TASK OBJECTIVE
Take the entries that follow and return exactly the lines from the one holding "Spectrogram below, transcript of speech" through the one holding "Convert the following", both included. Nothing else is needed.

SUPPLIED MATERIAL
= = =

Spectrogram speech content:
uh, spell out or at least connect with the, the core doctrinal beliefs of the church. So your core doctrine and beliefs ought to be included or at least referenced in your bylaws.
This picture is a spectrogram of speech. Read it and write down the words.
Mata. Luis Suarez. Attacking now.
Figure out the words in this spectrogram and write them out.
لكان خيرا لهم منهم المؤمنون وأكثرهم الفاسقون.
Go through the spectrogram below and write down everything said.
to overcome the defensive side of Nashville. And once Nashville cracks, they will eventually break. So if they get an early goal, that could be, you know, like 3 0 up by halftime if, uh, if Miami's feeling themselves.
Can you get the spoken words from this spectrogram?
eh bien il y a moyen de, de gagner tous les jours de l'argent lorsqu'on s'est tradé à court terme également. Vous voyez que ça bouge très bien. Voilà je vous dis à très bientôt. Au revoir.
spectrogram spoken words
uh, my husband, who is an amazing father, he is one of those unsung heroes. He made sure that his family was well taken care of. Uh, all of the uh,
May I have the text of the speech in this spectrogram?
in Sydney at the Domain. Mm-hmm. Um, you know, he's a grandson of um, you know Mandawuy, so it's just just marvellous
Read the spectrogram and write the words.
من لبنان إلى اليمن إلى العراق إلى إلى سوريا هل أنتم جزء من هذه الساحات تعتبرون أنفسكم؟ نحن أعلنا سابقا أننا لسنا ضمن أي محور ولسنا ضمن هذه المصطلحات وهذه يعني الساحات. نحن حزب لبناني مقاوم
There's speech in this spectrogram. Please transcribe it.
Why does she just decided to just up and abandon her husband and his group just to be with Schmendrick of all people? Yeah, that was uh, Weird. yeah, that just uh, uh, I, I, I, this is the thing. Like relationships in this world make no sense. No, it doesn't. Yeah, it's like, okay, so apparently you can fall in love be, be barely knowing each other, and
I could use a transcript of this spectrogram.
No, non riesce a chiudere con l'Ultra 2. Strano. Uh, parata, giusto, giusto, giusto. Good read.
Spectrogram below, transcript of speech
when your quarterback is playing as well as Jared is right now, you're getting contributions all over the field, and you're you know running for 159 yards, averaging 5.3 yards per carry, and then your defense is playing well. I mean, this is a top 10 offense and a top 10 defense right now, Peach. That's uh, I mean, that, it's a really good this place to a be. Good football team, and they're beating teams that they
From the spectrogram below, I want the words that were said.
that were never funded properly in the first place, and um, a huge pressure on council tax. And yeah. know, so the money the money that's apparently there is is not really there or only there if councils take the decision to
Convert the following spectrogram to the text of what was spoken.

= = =

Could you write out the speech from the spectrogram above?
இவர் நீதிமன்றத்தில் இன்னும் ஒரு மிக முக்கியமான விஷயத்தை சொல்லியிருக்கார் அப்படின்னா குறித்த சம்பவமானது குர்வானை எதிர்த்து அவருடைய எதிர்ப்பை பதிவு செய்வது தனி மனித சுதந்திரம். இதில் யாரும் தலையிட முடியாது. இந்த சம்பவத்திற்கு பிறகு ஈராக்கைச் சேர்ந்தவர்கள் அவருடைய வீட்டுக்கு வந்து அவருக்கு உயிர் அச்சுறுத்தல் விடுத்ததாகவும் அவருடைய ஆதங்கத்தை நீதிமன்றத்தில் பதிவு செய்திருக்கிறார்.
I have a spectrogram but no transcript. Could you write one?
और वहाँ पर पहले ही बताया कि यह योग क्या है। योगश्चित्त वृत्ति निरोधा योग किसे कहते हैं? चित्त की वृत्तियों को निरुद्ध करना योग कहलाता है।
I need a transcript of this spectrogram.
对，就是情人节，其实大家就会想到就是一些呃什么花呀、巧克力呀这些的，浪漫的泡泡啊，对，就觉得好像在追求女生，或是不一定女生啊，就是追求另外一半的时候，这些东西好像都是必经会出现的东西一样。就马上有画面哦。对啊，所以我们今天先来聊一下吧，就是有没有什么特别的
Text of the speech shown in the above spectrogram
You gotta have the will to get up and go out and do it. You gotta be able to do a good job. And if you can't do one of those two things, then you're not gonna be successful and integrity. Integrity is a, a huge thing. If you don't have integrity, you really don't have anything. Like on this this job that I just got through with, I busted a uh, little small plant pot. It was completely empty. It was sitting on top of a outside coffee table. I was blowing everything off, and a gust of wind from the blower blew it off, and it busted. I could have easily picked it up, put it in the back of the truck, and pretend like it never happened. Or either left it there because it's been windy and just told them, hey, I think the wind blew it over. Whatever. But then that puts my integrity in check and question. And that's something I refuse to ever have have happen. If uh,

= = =

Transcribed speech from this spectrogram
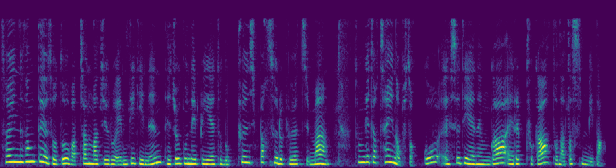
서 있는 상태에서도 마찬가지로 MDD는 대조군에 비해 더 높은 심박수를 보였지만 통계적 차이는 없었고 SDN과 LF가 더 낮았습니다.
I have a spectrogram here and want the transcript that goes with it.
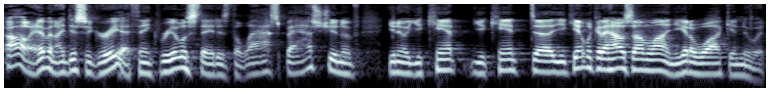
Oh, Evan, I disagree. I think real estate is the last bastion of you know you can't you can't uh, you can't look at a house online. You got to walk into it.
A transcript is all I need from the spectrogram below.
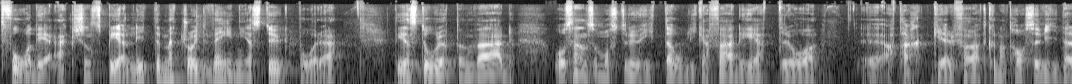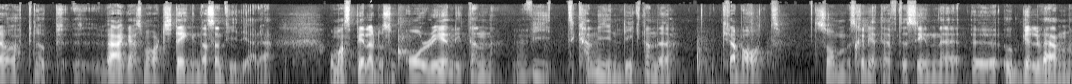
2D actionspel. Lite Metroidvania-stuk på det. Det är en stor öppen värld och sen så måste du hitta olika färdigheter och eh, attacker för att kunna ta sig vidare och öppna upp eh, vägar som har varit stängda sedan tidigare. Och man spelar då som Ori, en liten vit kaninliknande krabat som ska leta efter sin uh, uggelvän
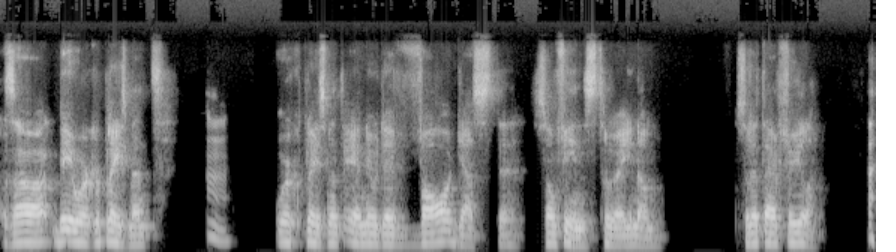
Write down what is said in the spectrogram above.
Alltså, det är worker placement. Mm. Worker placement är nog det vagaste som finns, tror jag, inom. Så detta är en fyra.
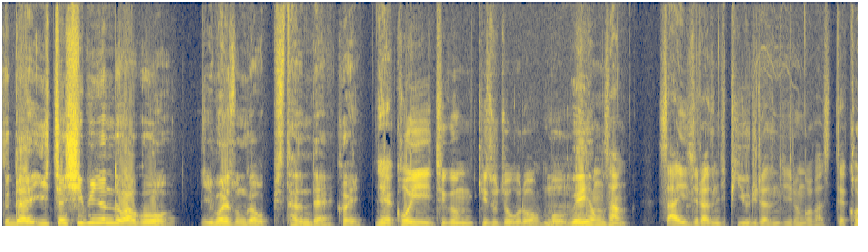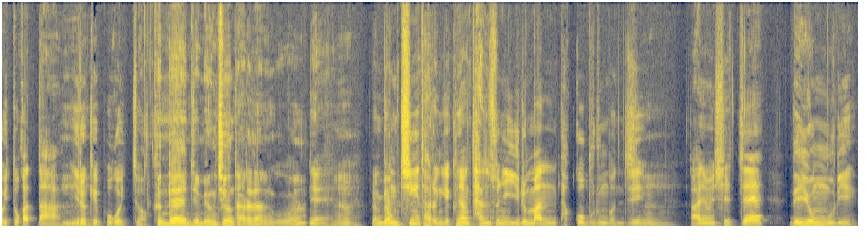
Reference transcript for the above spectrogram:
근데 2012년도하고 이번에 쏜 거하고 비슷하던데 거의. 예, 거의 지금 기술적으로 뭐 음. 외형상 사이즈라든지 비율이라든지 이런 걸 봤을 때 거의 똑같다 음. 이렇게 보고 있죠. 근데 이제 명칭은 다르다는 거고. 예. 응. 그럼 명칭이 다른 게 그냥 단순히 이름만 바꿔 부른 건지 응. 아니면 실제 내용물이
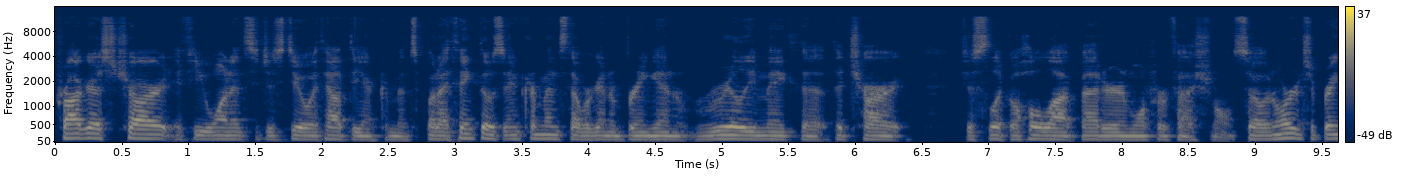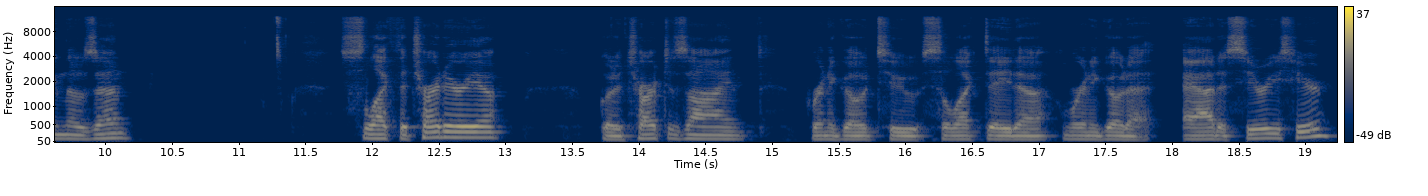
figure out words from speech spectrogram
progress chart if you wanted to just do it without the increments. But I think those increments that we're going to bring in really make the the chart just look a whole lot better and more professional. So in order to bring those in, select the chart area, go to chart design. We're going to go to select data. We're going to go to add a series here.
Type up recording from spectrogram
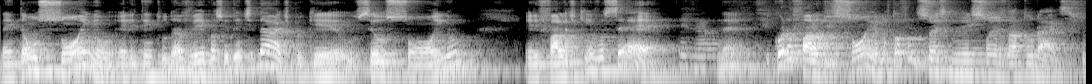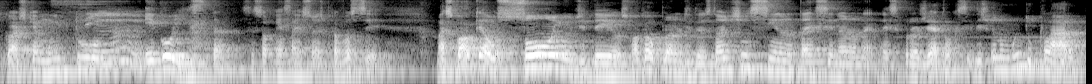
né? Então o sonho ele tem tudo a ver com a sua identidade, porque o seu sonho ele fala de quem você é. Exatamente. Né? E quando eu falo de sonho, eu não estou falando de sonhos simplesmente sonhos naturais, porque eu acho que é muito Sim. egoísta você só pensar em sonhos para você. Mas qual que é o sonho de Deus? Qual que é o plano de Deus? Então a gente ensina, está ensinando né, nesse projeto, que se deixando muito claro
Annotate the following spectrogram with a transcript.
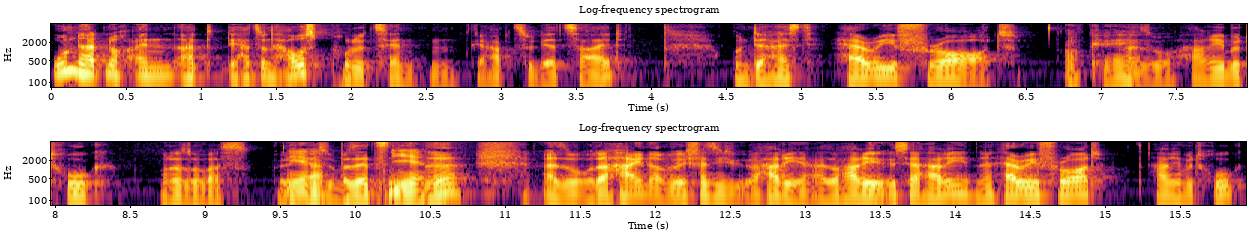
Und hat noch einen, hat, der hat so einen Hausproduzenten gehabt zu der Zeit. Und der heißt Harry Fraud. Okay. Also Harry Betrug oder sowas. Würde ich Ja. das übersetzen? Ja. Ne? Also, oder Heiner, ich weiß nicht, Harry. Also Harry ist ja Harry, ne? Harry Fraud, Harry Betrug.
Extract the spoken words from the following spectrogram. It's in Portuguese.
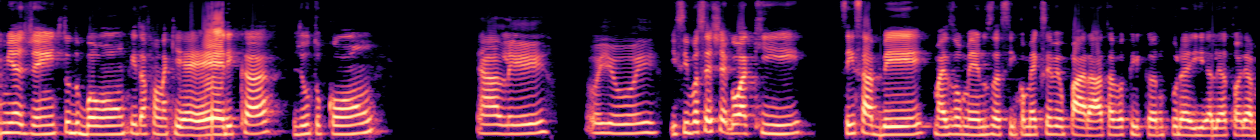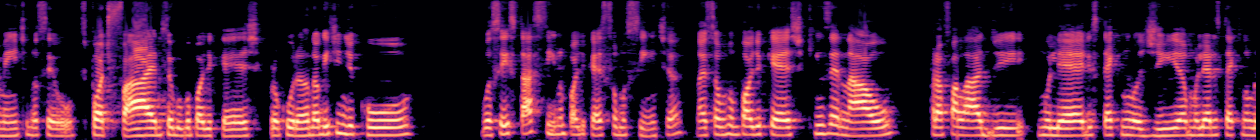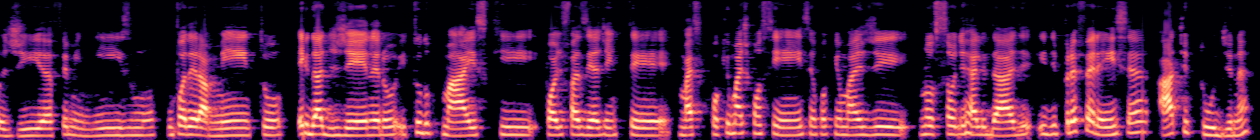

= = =

ANSWER FOR THE TASK
Spectrogram below, transcript of speech
when your quarterback is playing as well as Jared is right now, you're getting contributions all over the field, and you're you know running for 159 yards, averaging 5.3 yards per carry, and then your defense is playing well. I mean, this is a top 10 offense and a top 10 defense right now, Peach. That's uh, I mean, that, it's a really good this place to a be. Good football team, and they're beating teams that they
From the spectrogram below, I want the words that were said.
that were never funded properly in the first place, and um, a huge pressure on council tax. And yeah. know, so the money the money that's apparently there is is not really there or only there if councils take the decision to
Convert the following spectrogram to the text of what was spoken.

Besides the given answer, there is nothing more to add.